◆ MATERIAL PROVIDED
○ ○ ○ ○ ○
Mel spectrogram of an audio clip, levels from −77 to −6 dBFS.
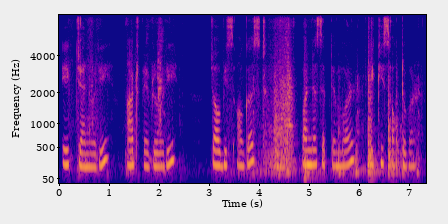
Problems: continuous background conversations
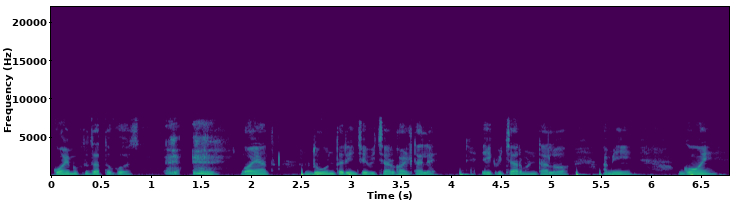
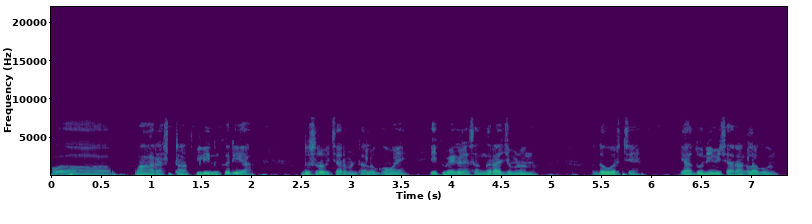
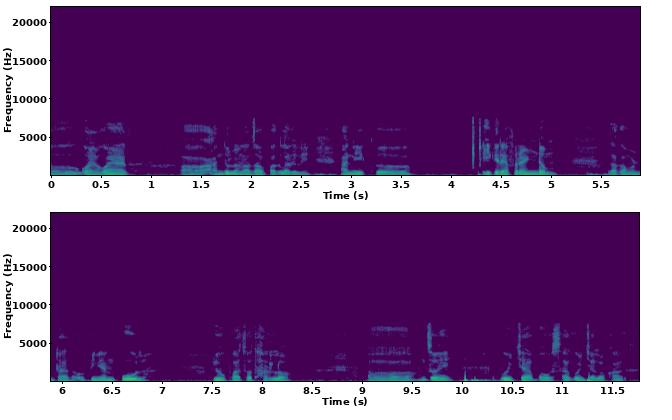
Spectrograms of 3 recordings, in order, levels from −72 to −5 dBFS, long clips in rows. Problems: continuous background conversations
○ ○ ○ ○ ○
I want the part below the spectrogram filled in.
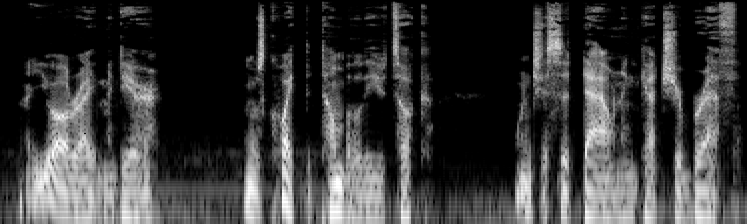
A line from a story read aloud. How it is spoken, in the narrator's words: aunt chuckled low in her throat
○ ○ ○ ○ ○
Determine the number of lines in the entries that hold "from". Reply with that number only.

◆ RESPONSE TO THIS EXERCISE
3